I often mention in writing posts that I knew I wanted to be a writer from a very young age. I knew that once I became an adult, I'd graduate from writing stories cross-legged on my bed in black and white notebooks to writing stories for those glossy magazines I saw at the newsstand or were spread across the coffee table in my Livingroom.
I know now, that had I not been so passionate and dedicated to achieving my writing dream, it may have continued to simmer on a back burner in my life, and I would have stayed in the shadows, writing in notebooks for my eyes only. If that had been the case, I would have wished for a fairy godmother, herself an accomplished writer, who sensed something greater in the words I penned, to have tapped me on my shoulders and said hopefully something like this, " Dear one, you have a gift but you'll never know how far and how wide you can go if you keep hiding your gift under a rock. So I have come to help you step out of the shadows."
As we enter a new dawn and a new day, after such a tumultuous year, as we usher in healing and hope with our newly elected President, Joe Biden, and our first woman and woman of color Vice President, Kamala Harris, I feel even more motivated as a writer and excited about where my writing will take me. I'm also excited and committed to motivating other writers; friends, family members, and acquaintances I've met through writing, who've expressed their desire to step out of the shadows. I've decided to be their fairy godmother, reminding them that filling journals and notebooks is a starting point for all writers and is indeed cathartic and shouldn't be abandoned, but that they have stories that have outgrown those perfectly lined notebook pages they tuck away in their nightstands at night. They have stories the world needs to hear, that will make you cry, laugh out loud, and teach you how to make lemonade when life gives you its tartest lemons. They have a gift that shouldn't be hidden under a rock.
Two examples of that are; A good friend of mine writes poetry and bares her soul in her journal about growing up as a foster child and about being a single mother. My sister writes about surviving domestic abuse and has stacks of notebooks filled with stories about how she finally untangled herself from a cycle of abuse and healed. I've encouraged both my friend and my sister to go to the next level with their writing and submit their true-life stories to magazines and anthologies, most recently to one of the Chicken Soup for The Soul Anthologies. It was a proud moment for not only both of them, but also myself, when they wrote and submitted a story to the Chicken Soup for The Soul editors.
Helping other writers step out of the shadows does my heart good.
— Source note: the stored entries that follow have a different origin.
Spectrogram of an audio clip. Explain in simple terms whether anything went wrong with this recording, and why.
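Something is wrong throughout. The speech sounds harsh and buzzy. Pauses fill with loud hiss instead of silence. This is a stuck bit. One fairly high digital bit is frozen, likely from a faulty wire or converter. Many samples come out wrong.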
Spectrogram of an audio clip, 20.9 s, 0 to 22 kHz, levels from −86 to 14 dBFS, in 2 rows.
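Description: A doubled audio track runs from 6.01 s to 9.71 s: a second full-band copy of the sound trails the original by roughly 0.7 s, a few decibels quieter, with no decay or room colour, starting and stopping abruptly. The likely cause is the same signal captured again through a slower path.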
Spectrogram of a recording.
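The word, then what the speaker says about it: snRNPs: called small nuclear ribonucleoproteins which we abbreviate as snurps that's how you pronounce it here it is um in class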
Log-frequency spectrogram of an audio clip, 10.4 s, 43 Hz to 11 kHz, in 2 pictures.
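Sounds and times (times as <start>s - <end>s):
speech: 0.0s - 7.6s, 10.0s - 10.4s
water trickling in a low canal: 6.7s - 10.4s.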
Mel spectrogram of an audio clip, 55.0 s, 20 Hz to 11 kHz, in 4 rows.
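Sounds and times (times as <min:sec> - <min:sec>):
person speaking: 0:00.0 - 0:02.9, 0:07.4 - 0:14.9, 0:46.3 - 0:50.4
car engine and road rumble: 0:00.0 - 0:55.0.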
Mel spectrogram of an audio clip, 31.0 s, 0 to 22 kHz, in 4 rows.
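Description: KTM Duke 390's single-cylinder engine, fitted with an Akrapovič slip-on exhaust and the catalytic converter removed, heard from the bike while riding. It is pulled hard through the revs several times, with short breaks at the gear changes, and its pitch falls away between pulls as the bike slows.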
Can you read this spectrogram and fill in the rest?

It doesn't leave me feeling overextended or cause me to neglect my own writing projects, for I don't have to spend hours walking them through each step. I give them basic information, such as to make sure they follow the writer's guidelines, and how to format a manuscript, to get started. Mainly I try to inspire them to cross over the bridge to all the great opportunities waiting for writers on the other side. Who knows, my friend who writes poetry may one day be reciting her poem as poet laureate as eloquently as Amanda Gorman recited her powerful poem, "The Hill We Climb," as the first youth poet laureate and youngest inaugural poet in U.S. history.
So on this new dawn I'd like to share a few things I plan on doing to help novice writers step out of the shadows and into the light:
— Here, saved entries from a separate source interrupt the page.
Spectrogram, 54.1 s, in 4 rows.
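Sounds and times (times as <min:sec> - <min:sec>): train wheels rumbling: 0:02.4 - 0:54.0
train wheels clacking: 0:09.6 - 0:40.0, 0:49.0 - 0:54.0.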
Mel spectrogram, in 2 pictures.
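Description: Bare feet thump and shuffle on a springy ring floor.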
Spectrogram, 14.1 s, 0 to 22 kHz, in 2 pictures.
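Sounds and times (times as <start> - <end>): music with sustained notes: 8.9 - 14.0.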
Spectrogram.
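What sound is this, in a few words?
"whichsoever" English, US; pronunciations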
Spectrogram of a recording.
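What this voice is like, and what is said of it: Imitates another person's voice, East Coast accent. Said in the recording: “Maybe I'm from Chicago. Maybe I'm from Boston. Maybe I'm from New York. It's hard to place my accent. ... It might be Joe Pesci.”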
1. Offer encouragement without pressure. Just because someone has expressed their desire to publish doesn't mean they are ready to do so when you feel they are, or when you have a magazine in sight that would be the perfect home for their story. They may need time to mentally prepare for sharing their innermost thoughts with an audience and opening themselves up for possible judgement, criticism or rejection. I will let them know they have a story to tell that will inspire and resonate with others on a similar journey and that I hope they will share it soon because I believe in them and their ability to tell a great story.
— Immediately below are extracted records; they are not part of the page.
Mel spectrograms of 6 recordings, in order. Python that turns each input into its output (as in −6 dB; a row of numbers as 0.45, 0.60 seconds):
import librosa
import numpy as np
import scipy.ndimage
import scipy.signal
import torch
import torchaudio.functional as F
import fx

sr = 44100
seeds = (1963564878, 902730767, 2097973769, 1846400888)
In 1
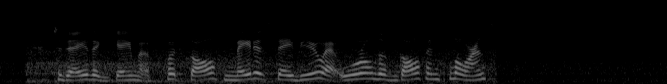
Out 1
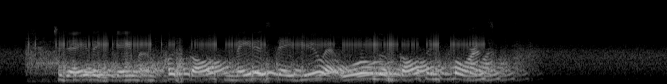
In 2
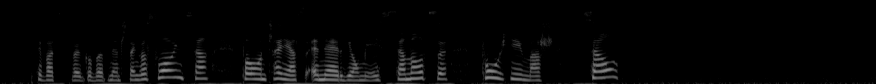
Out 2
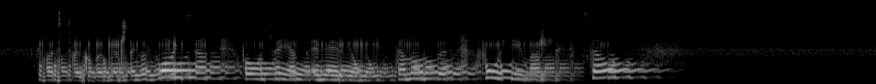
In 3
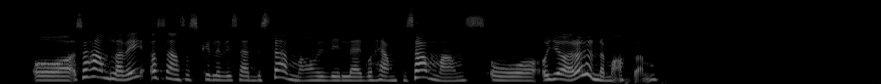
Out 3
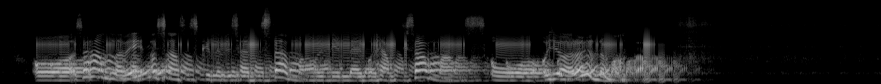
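

p1 = fx.rattle_buzz(x, sr, strikes_db=-54.0, level_db=-39.0)
p2 = fx.dynamic_eq(p1, sr, hz=120.0, q=1.4, threshold_db=-60.0, ratio=4.0, max_db=4)
p3 = fx.auto_wah(p2, sr, base_hz=590.0, top_hz=1600.0, q=2.4, full_db=-40.0, direction='down')
p4 = fx.level_steps(p3, sr, step_db=18)
p5 = p3 + (p4 * 10.0 ** (2.5 / 20.0))
p6 = fx.high_shelf(p5, sr, hz=2800.0, db=10.5)
p7 = p6 + fx.echo_bbd(p6, sr, ms=146, stages=1024, feedback_pct=30, wet_db=-5.5, dry=0)
p8 = fx.sustainer(p7, sr, db_per_s=48.0)
y = p8 * 10.0 ** (-12 / 20.0) / np.max(np.abs(p8))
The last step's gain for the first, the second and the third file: +16.5, +9.5, +15.0 decibels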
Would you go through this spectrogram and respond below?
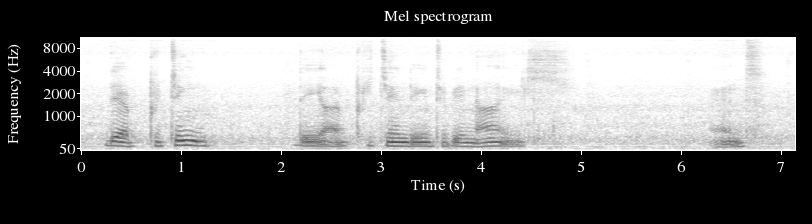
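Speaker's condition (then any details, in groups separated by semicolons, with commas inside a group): Cerebral palsy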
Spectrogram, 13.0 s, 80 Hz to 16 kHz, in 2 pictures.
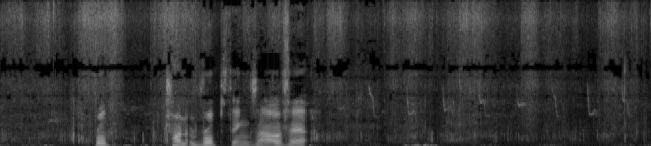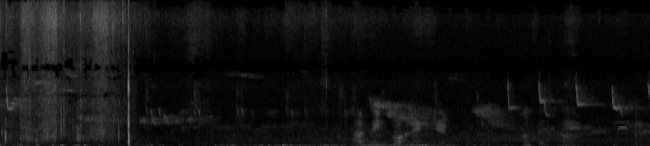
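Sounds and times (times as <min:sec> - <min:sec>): footsteps through long grass: 0:00.0 - 0:08.2.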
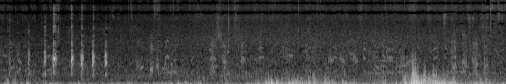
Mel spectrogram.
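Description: Flock of free-range chickens clucking: a quick run of short clucks in the first second and a half, then softer scattered clucks. A low rumble comes in about four seconds in and is loudest around six seconds.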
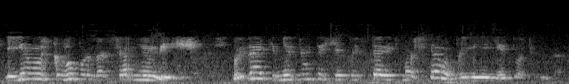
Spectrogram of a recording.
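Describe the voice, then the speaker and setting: A man in his fifties calling in to a talk show, speaking in an earnest, measured way. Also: high voice, slight background noise. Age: 50s. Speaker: caller. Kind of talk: call-in comment. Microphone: telephone. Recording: tinny echoey phone line.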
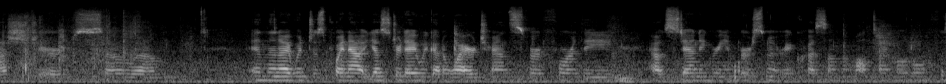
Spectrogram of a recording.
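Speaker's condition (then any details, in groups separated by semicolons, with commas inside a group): No condition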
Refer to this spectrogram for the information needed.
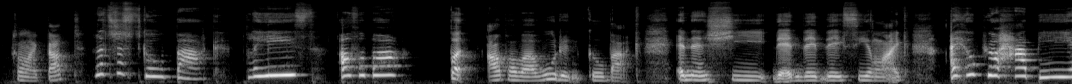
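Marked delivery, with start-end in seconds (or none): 0.9-4.0 high, loud begging; pleading call. Pretend. Glinda begs Alphaba to return. 9.5-10.7 high, loud bitter jab; hammed-up angry parting shot; mock angry retort. Angry parting line in story.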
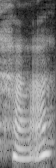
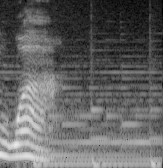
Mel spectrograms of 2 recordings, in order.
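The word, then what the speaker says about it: は: partikel yang berarti adalah tapi dibacanya bukan hah tapi Wah misalnya kadewa gak sedes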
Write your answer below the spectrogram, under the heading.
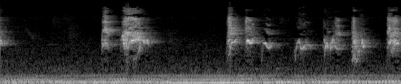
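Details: Clear-voiced long-tailed shrike, used to attract wild birds in the forest, uttering a few harsh, grating notes followed by a quicker cluster of scratchy chips, with a continuous low hum behind.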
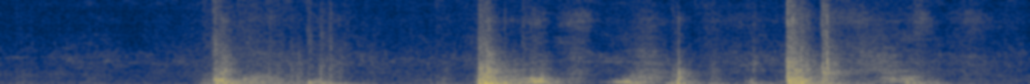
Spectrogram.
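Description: Plastic bottles thump against a body.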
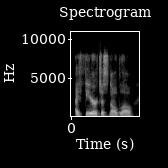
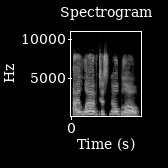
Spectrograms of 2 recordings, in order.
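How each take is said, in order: First: Said in the usual way. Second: High, slow and bright with delight; loving it. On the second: Shown as a demonstration. Coach showing the love way to say it, gushing high and slow. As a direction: gush over the chore like it's a treat. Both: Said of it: "love, not fear".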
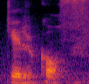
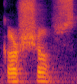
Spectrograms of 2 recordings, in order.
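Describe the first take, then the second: First: The name has a k sound in the middle. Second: The name has an sh sound in the middle. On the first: This is the actual pronunciation. The speaker calls it right. "এটার actual উচ্চারণ হচ্ছে কিরকফ" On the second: This is how the listeners usually say it. The speaker calls it wrong. "যেটার উচ্চারণ তোমরা করো সম্ভবত কারশফস"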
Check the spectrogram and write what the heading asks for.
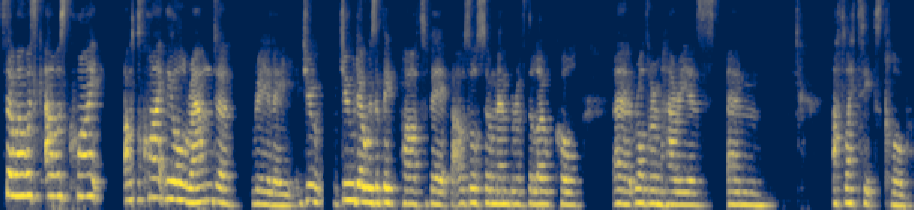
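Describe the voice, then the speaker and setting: This former player from Scotland, a woman in her 40s, talks in a lowish voice at a normal pace as an interview guest in a relaxed conversation. Her reminiscing is warm and thoughtful, full of fillers and false starts. The audio is poor and reverberant.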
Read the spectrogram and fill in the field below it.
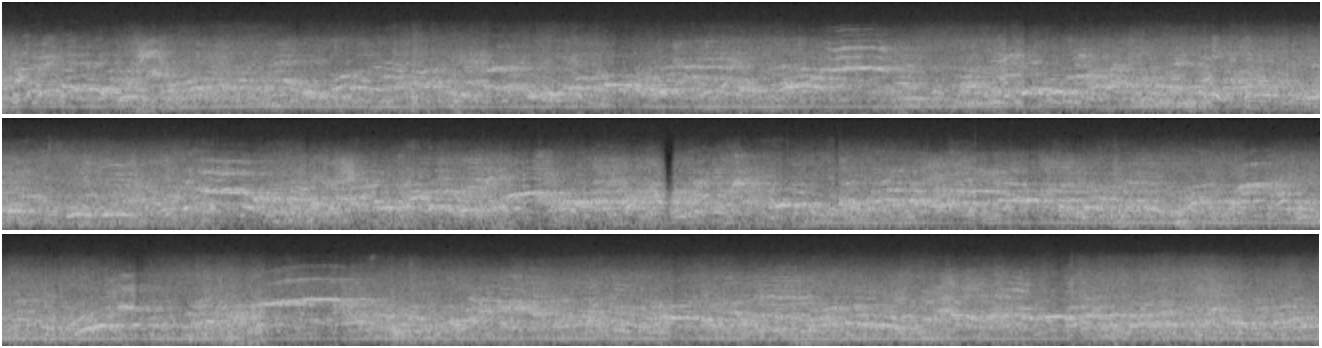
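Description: A crowd of children and adults shouts and laughs in a large echoing hall.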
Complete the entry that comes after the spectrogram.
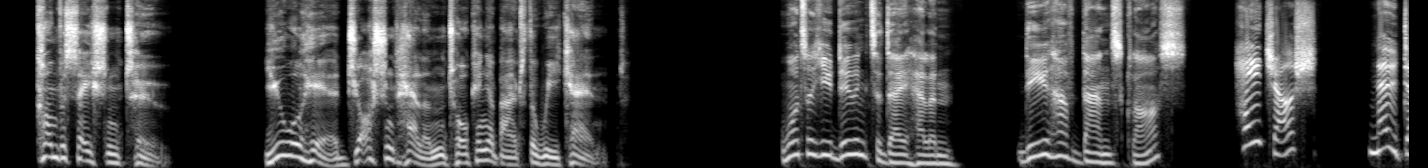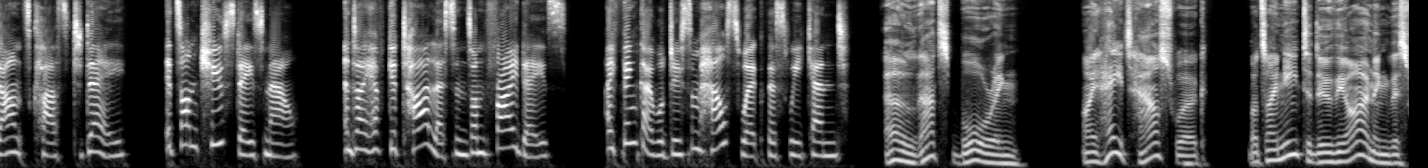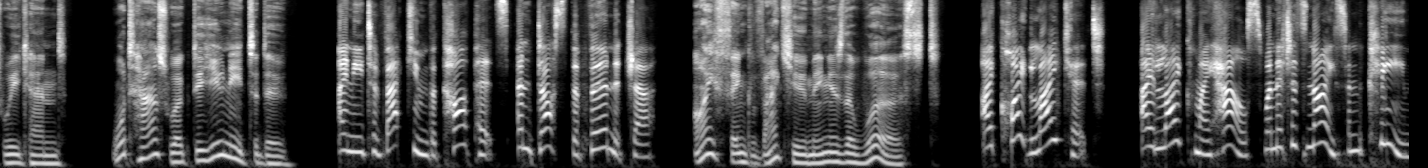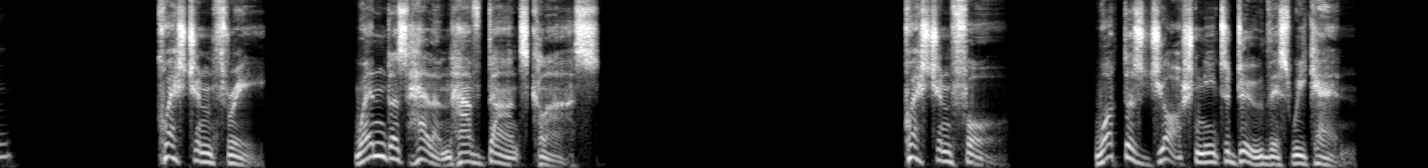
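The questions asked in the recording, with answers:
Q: When does Helen have dance class?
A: On Tuesdays

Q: What does Josh need to do this weekend?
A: The ironing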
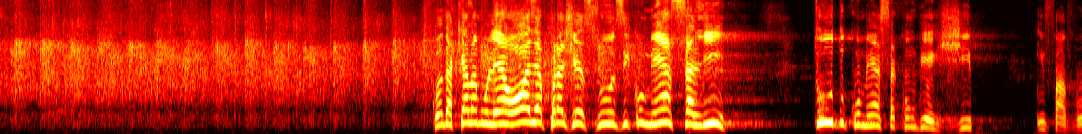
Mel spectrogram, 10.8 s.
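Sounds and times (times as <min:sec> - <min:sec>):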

2. Gift them writing books as presents. Books such as, "The Elements of Style," by William Strunk Jr. and E.B. White, "On Writing: A memoir of the Craft," by Stephen King, "Bird by Bird," by Anne Lamott, and "Writing Down the Bones," by Natalie Goldberg, and the latest edition of, "The Writer's Market," to name a few.
3. Give them a subscription or information about writing magazines they can subscribe to such as, Poets & Writers Magazine, Writer's Digest, The Writer, or Creative Nonfiction Magazine.
4. Recommend writing websites, or online courses, many which can be found on WOW, that help writers hone their skills and build their storytelling strengths.
5. Let them know that the best advice I can offer them, is to write, to write everyday if only for a few minutes, and not worry about the editor or skeptic sitting on their shoulder. Let them know to unabashedly get their story written, and come back to edit later for submission. The more they write, the better they will get, and the more confidence they will have when it comes to sharing their work.